_WHAT YOU SHOULD DO_. Your answer must be an exact copy of the listing that follows, with all pictures omitted.

_DATA EXCERPTS_.
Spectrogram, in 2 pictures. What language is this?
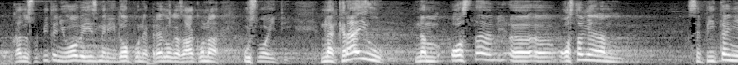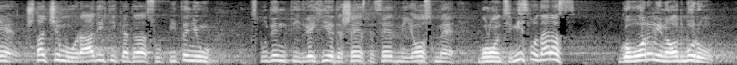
Serbian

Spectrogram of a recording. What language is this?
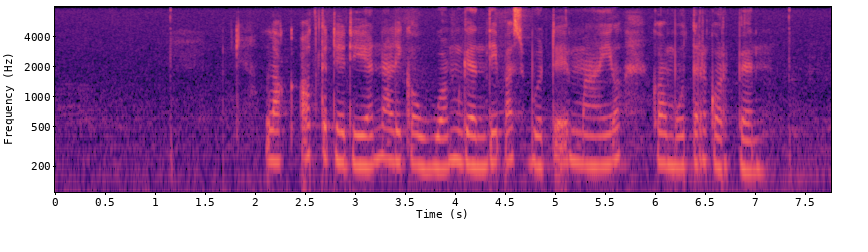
Javanese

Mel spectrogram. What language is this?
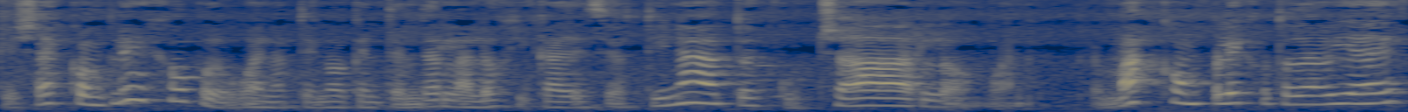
Spanish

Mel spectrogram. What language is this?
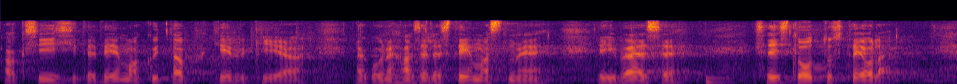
Estonian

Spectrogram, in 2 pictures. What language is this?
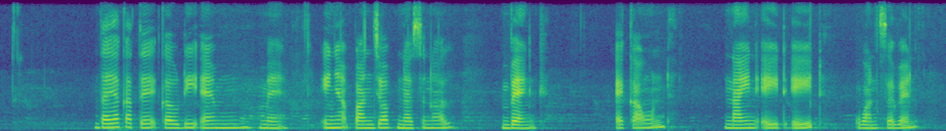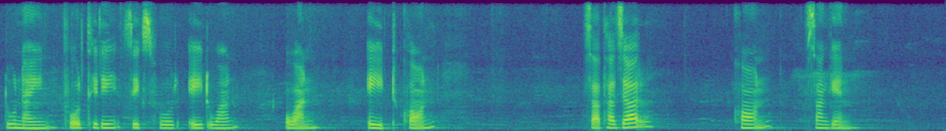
Santali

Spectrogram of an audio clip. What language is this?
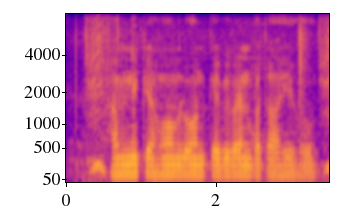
Magahi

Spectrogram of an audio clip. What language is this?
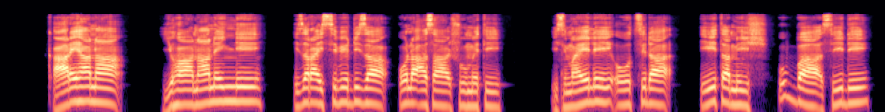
Gamo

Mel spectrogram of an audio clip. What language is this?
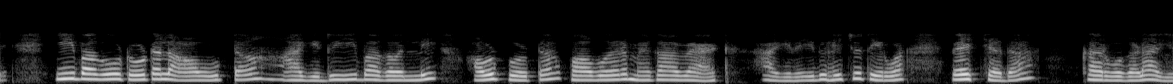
Kannada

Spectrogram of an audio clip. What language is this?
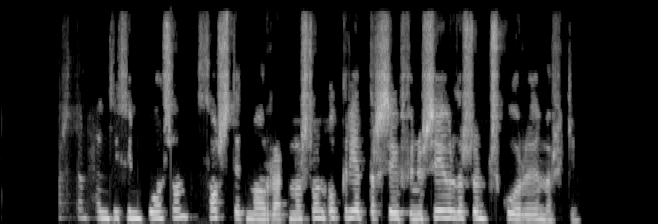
Icelandic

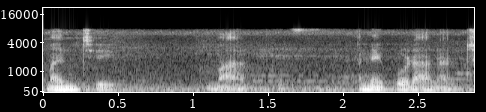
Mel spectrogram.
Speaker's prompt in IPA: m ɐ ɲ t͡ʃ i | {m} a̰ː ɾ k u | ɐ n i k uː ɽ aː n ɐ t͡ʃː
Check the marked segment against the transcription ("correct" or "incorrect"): correct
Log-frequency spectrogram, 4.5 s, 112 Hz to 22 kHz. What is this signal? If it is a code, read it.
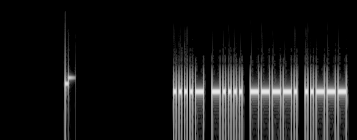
Morse code, heard as a keyed tone, about 34 wpm, 700 Hz. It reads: 4692
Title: Numbers - 4-Digit 35wpm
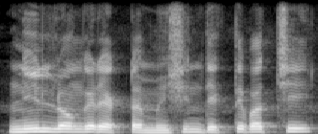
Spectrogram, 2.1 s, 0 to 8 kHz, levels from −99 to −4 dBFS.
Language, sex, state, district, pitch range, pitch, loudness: Bengali, male, West Bengal, Alipurduar, 155-175 Hz, 165 Hz, -14 LUFS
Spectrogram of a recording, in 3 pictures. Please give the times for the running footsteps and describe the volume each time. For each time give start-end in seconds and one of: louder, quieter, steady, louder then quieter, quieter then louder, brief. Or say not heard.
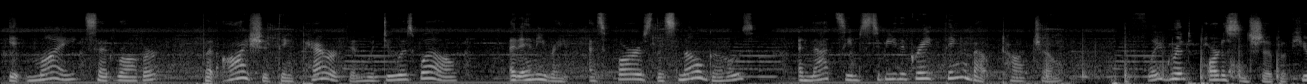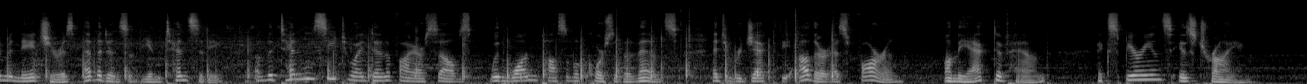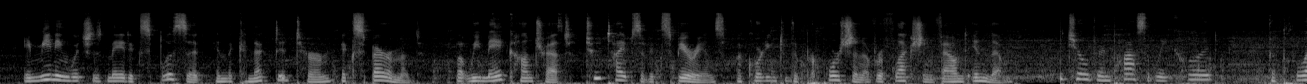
10.4-21.5 louder.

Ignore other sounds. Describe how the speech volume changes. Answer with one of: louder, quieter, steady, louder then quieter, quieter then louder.
steady.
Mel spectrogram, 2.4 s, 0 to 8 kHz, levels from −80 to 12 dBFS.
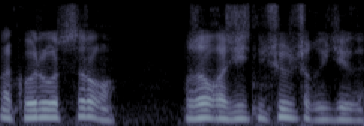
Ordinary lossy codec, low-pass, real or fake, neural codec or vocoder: none; 7.2 kHz; real; none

_RESULT OF THE EXERCISE_.
Spectrogram, in 2 pictures. What language is this?
Serbian

Spectrogram of a recording. What language is this?
Javanese

Mel spectrogram. What language is this?
Spanish

Mel spectrogram. What language is this?
Estonian

Spectrogram, in 2 pictures. What language is this?
Santali

Spectrogram of an audio clip. What language is this?
Magahi

Spectrogram of an audio clip. What language is this?
Gamo

Mel spectrogram of an audio clip. What language is this?
Kannada

Spectrogram of an audio clip. What language is this?
Icelandic

Mel spectrogram.
Speaker's prompt in IPA: m ɐ ɲ t͡ʃ i | {m} a̰ː ɾ k u | ɐ n i k uː ɽ aː n ɐ t͡ʃː
Check the marked segment against the transcription ("correct" or "incorrect"): correct
Log-frequency spectrogram, 4.5 s, 112 Hz to 22 kHz. What is this signal? If it is a code, read it.
Morse code, heard as a keyed tone, about 34 wpm, 700 Hz. It reads: 4692
Title: Numbers - 4-Digit 35wpm
Spectrogram, 2.1 s, 0 to 8 kHz, levels from −99 to −4 dBFS.
Language, sex, state, district, pitch range, pitch, loudness: Bengali, male, West Bengal, Alipurduar, 155-175 Hz, 165 Hz, -14 LUFS
Spectrogram of a recording, in 3 pictures. Please give the times for the running footsteps and describe the volume each time. For each time give start-end in seconds and one of: louder, quieter, steady, louder then quieter, quieter then louder, brief. Or say not heard.
10.4-21.5 louder.

Ignore other sounds. Describe how the speech volume changes. Answer with one of: louder, quieter, steady, louder then quieter, quieter then louder.
steady.
Mel spectrogram, 2.4 s, 0 to 8 kHz, levels from −80 to 12 dBFS.
Ordinary lossy codec, low-pass, real or fake, neural codec or vocoder: none; 7.2 kHz; real; none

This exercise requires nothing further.